The MaLode crew helped the American River Conservancy celebrate its 20th Anniversary at the Starthistle Ball on October 10th, 2009. After purchasing two tables to support the cause, we showed up in force. This delightful event featured music, feasting, tasting of local wines, a presentation by the Conservancy’s Executive Director, Alan Ehrgott, and the first screening of ARC’s new historical video. As one of the most successful organizations of its kind, the ARC had lots to celebrate. Here is a list of just a few of its accomplishments to date : the preservation of 10,000 riparian acres and growing; this coming Spring, the opening of 21 miles of the American River Trail stretching from Coloma to Folsom Lake; and finally, still in process, the preservation of the first Japanese settlement in America, the Wakamatsu Tea and Silk Farm Colony in Coloma.
One “belle” of the Ball was the ARC’s new video, produced by local Emmy Award winning videographer Janice Stanley of Todd Stanley Productions. Her exceptional skills were in evidence as she helped portray the remarkable story of how the ARC was formed and how so much was accomplished against such great odds.
The story begins in the early 1970s when the South Fork of the American River first achieved its status as one of the premier and most popular whitewater rivers in North America. In those days the very existence of the river was threatened by two dams (the SOFAR Project) that would have destroyed both the Chili Bar and Gorge whitewater runs on the South Fork. Fortunately an intrepid “band of boaters” represented by Friends of the River, The American River Recreation Association, the outfitters, and such familiar figures as Bill Center and Scott Underwood who appear in the video to tell the tale, worked together to defeat that project only to discover that saving the river was only part of the story. In those days only 30% of the river’s riparian zone was protected from development, and by the late 1980s not only were over 150,000 whitewater boaters visiting the Coloma Valley, so were the bulldozers!
Local whitewater photographer, Mark Leder-Adams, hiking over the hills above the South Fork, was only too aware of these threats to the river and documented them in his stunning photographs. It was Mark who first proposed the formation of the American River Conservancy and in a truly inspired moment, the founders chose Alan Ehrgott to be its Executive Director. Aided by the vision and dedication of the Bureau of Land Management’s local Director, Deane Swickard, Alan has guided to successful conclusion one land deal after another involving County, State and Federal Agencies, NGOs, private donors and has invested himself a lot of blood, sweat and tears to bring us to where we are today. That is, just the reverse of where we were 20 years ago, with over 70% of the South Fork’s riparian zone now protected for future generations to enjoy as recreational space, wildlife habitat and the source of clean, fresh, drinkable water.

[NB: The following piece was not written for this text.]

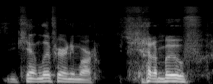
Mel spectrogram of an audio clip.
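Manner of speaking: blunt order breaking into laughter; laughing while retelling a blunt order. Retold or imitated. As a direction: bark the news, then crack up at how blunt it is. Mando bluntly tells the villagers.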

Other than Alan himself, I am now the Conservancy’s longest serving Board Member and one of my functions is to serve as the Board’s institutional memory. Given that, believe me when I say that limitations of space and time resulted in only a small number of the people who most deserve credit for the success of the Conservancy over the years being mentioned in the film. I remember Sue Britting’s expertise, untiring dedication and sound judgment. Past President Carla Soracco was a tireless advocate of the education programs and the Conservancy’s largest private donor. Manny and Martha DeAquino gave us soul and typified the hundreds of intrepid and selfless volunteers. The list is very long indeed. Suffice it to say there is plenty of credit to go around for a tremendous team effort by a community dedicated to the preservation of its essential heritage for future generations. Best wishes, thanks for all the good work, and a huge Happy Birthday and Merry 20th Anniversary to the American River Conservancy!
Scott Underwood the RiverDoc